The ground floor of the library also houses the print and microform periodical collections and equipment for scanning and printing microform materials.

The library’s second floor houses circulating collections, library administrative offices, computer-support areas, two conference rooms, reader and lounge seating.  Study rooms and study pod areas can be re-configured for group study and project development. The Thomas B. Murphy Holocaust Teacher Training & Resource Center is located on the second floor of Ingram Library, and is administered and staffed through the Georgia Commission on the Holocaust [35].

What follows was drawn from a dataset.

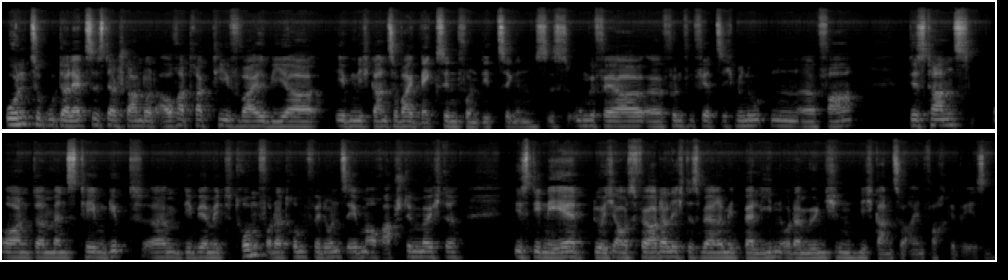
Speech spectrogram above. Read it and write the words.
Und zu guter Letzt ist der Standort auch attraktiv, weil wir eben nicht ganz so weit weg sind von Ditzingen. Es ist ungefähr äh, 45 Minuten äh, Fahrdistanz. Und ähm, wenn es Themen gibt, ähm, die wir mit Trumpf oder Trumpf mit uns eben auch abstimmen möchte, ist die Nähe durchaus förderlich. Das wäre mit Berlin oder München nicht ganz so einfach gewesen.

The library’s third floor contains circulating collections, reader and lounge seating, study rooms, a presentation room, as well as classrooms, faculty offices, and work areas designed to facilitate interaction between library faculty and other units of the university and to support training and instruction initiatives. The library’s Instructional Services [36] division office suite and collaborative workroom is adjacent to the third floor classroom/computer area and a separate proposed Problem Based Learning classroom used for library instruction presentations, face-to-face units of the library’s for-credit course LIBR 1101, faculty development and training sessions, and for scheduled university classes.  Plans have been developed in association with the university’s Office of Disability Services for an expanded Assistive Technology Laboratory on the third floor.  The current lab, located on the second floor, is available for students registered with that office.

Library physical collections include (2011, 2012 figures) some 488,000, which is higher than the 330,000 average among in-state peer institutions, over 1 million units of micro format materials, and over 700 current print journal subscriptions. The library provides access to extensive collections of online materials, including over 73,000 journal titles, current and archival backfiles of hundreds of U.S. newspapers, and current and retrospective indices.   University users downloaded over 400,000 full text resources from library databases in 2010 [37].  University of West Georgia affiliates have 24/7 password access to electronic collections purchased by the library or available through the University System of Georgia’s GALILEO consortium.  The library has aggressively pursued online collection development to broaden the scope of information resources to support teaching and research, to support the university’s online eCore courses, and to facilitate space re-allocation within the library facility; for example, the library recently purchased a database from the Inter-University Consortium for Political and Social Research, a data archive of more than 500,000 files of research in the social sciences, which will help to support the new Ph.D. program in psychology [38]. More detailed information about the holdings of the Ingram Library can be found in the report for Core Requirement 2.9.

In addition to Ingram Library, and outside of its direct administrative jurisdiction, the University maintains staffed areas to support additional information and archival collections.  These include:

Ingram Library is a member of the Association of College & Research Libraries (ACRL), a division of the American Library Association. Ingram Library supports the "Standards for Libraries in Higher Education" approved by the ACRL Board of Directors in October, 2011.  These new standards are designed to guide the Library in advancing and sustaining its role in educating students, achieving its mission, and positioning the Library as a campus leader in assessment and continuous improvement [45].

Finally, it should be noted that the University of West Georgia ensures that all distance education students, regardless of where they are located, have access to library/learning resources adequate to support the courses they are taking (see section "Library Resources" in the table "Comparison of Student Services Offered Face-to-Face and Externally/Online" [46].


Supporting Documentation: